Records supplied Start Marker
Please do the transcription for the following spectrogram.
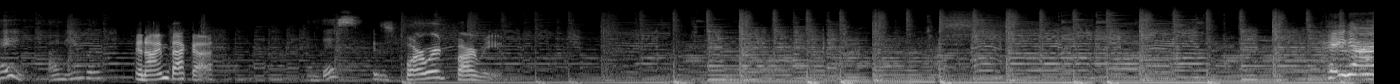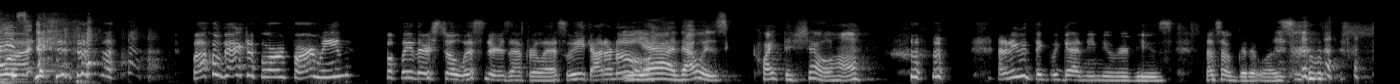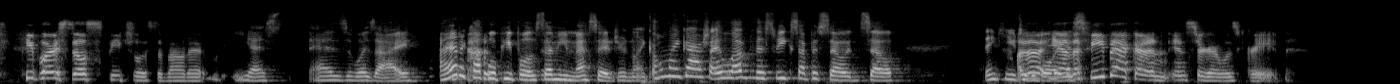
Hey, I'm Amber, And I'm Becca. and this Is Forward Farming. Hey guys! Welcome back to Forward Farming. Hopefully, there's still listeners after last week. I don't know. Yeah, that was quite the show, huh? I don't even think we got any new reviews. That's how good it was. People are still speechless about it. Yes, as was I. I had a couple people send me a message and like, "Oh my gosh, I loved this week's episode." So, thank you to the Uh, boys. yeah, the feedback on Instagram was great.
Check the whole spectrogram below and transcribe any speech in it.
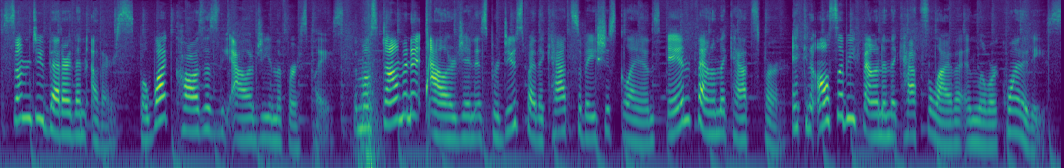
some do better than others. But what causes the allergy in the first place? The most dominant allergen is produced by the cat's sebaceous glands and found in the cat's fur. It can also be found in the cat's saliva in lower quantities.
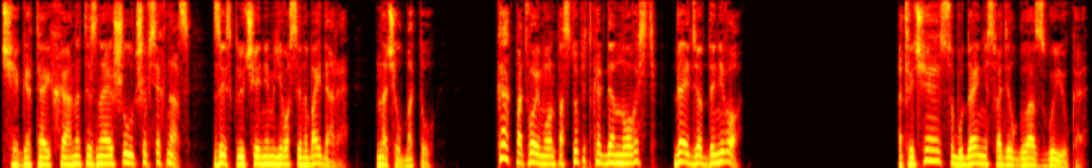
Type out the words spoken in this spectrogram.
«Чегатай-хана ты знаешь лучше всех нас, за исключением его сына Байдара», — начал Бату. «Как, по-твоему, он поступит, когда новость дойдет до него?» Отвечая, Субудай не сводил глаз с Гуюка.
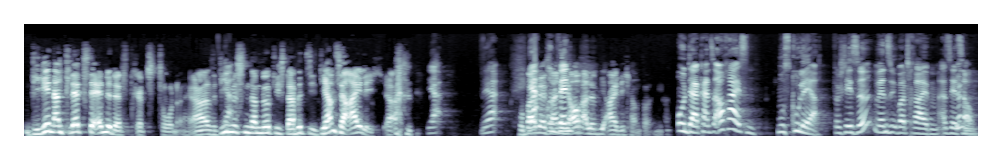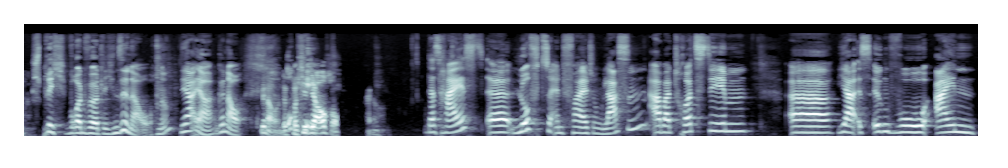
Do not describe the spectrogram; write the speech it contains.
die gehen ans letzte Ende der Stretchzone. Ja, also die ja. müssen dann möglichst, damit sie, die haben es ja eilig. Ja. Ja. Ja. Wobei ja, wir es eigentlich wenn, auch alle wie eilig haben sollten. Und da kann es auch reißen. Muskulär, verstehst du? Wenn sie übertreiben. Also jetzt genau. im sprichwortwörtlichen Sinne auch, ne? Ja, ja, genau. Genau, und das okay. passiert ja auch oft. Das heißt, äh, Luft zur Entfaltung lassen, aber trotzdem äh, ja, es irgendwo eingrenzen,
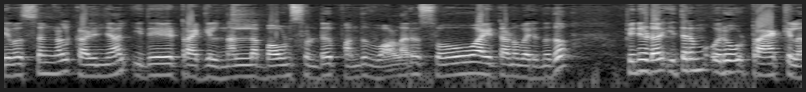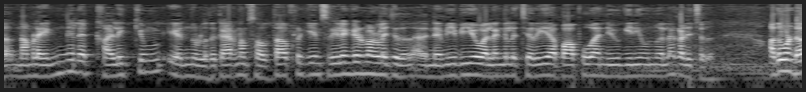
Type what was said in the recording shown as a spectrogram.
ദിവസങ്ങൾ കഴിഞ്ഞാൽ ഇതേ ട്രാക്കിൽ നല്ല ബൗൺസ് ഉണ്ട്. പന്ത് വളരെ സ്ലോ ആയിട്ടാണ് വരുന്നത്. പിന്നീട് ഇത്തരം ഒരു ട്രാക്കിൽ നമ്മൾ എങ്ങനെ കളിക്കും എന്നുള്ളത് കാരണം സൗത്ത് ആഫ്രിക്കയും ശ്രീലങ്കയുമാണ് കളിച്ചത് നമീബിയോ അല്ലെങ്കിൽ ചെറിയ പാപ്പുവ ന്യൂഗിനിയോ ഒന്നുമല്ല കളിച്ചത്. അതുകൊണ്ട്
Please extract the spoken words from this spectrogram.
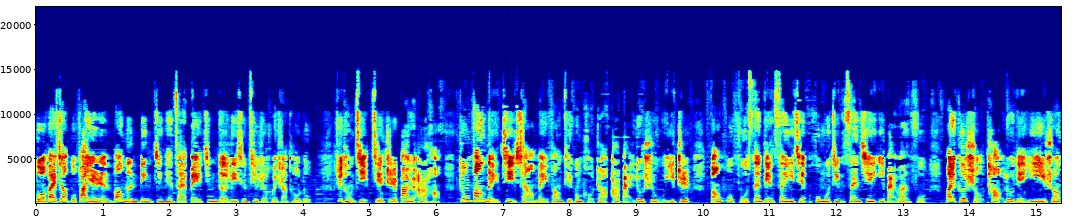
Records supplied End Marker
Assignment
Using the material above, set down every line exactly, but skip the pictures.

Solved exercise
Please do the transcription for the following spectrogram.
Hey, I'm Amber, And I'm Becca. and this Is Forward Farming. Hey guys! Welcome back to Forward Farming. Hopefully, there's still listeners after last week. I don't know. Yeah, that was quite the show, huh? I don't even think we got any new reviews. That's how good it was. People are still speechless about it. Yes, as was I. I had a couple people send me a message and like, "Oh my gosh, I loved this week's episode." So, thank you to the Uh, boys. yeah, the feedback on Instagram was great.
Check the whole spectrogram below and transcribe any speech in it.
some do better than others. But what causes the allergy in the first place? The most dominant allergen is produced by the cat's sebaceous glands and found in the cat's fur. It can also be found in the cat's saliva in lower quantities.
Type out the words spoken in this spectrogram.
«Чегатай-хана ты знаешь лучше всех нас, за исключением его сына Байдара», — начал Бату. «Как, по-твоему, он поступит, когда новость дойдет до него?» Отвечая, Субудай не сводил глаз с Гуюка.
Do not describe the spectrogram; write the speech it contains.
die gehen ans letzte Ende der Stretchzone. Ja, also die ja. müssen dann möglichst, damit sie, die haben es ja eilig. Ja. Ja. Ja. Wobei ja, wir es eigentlich wenn, auch alle wie eilig haben sollten. Und da kann es auch reißen. Muskulär, verstehst du? Wenn sie übertreiben. Also jetzt genau. im sprichwortwörtlichen Sinne auch, ne? Ja, ja, genau. Genau, und das okay. passiert ja auch oft. Das heißt, äh, Luft zur Entfaltung lassen, aber trotzdem äh, ja, es irgendwo eingrenzen,
Type what was said in the recording shown as a spectrogram.
ദിവസങ്ങൾ കഴിഞ്ഞാൽ ഇതേ ട്രാക്കിൽ നല്ല ബൗൺസ് ഉണ്ട്. പന്ത് വളരെ സ്ലോ ആയിട്ടാണ് വരുന്നത്. പിന്നീട് ഇത്തരം ഒരു ട്രാക്കിൽ നമ്മൾ എങ്ങനെ കളിക്കും എന്നുള്ളത് കാരണം സൗത്ത് ആഫ്രിക്കയും ശ്രീലങ്കയുമാണ് കളിച്ചത് നമീബിയോ അല്ലെങ്കിൽ ചെറിയ പാപ്പുവ ന്യൂഗിനിയോ ഒന്നുമല്ല കളിച്ചത്. അതുകൊണ്ട്
Please extract the spoken words from this spectrogram.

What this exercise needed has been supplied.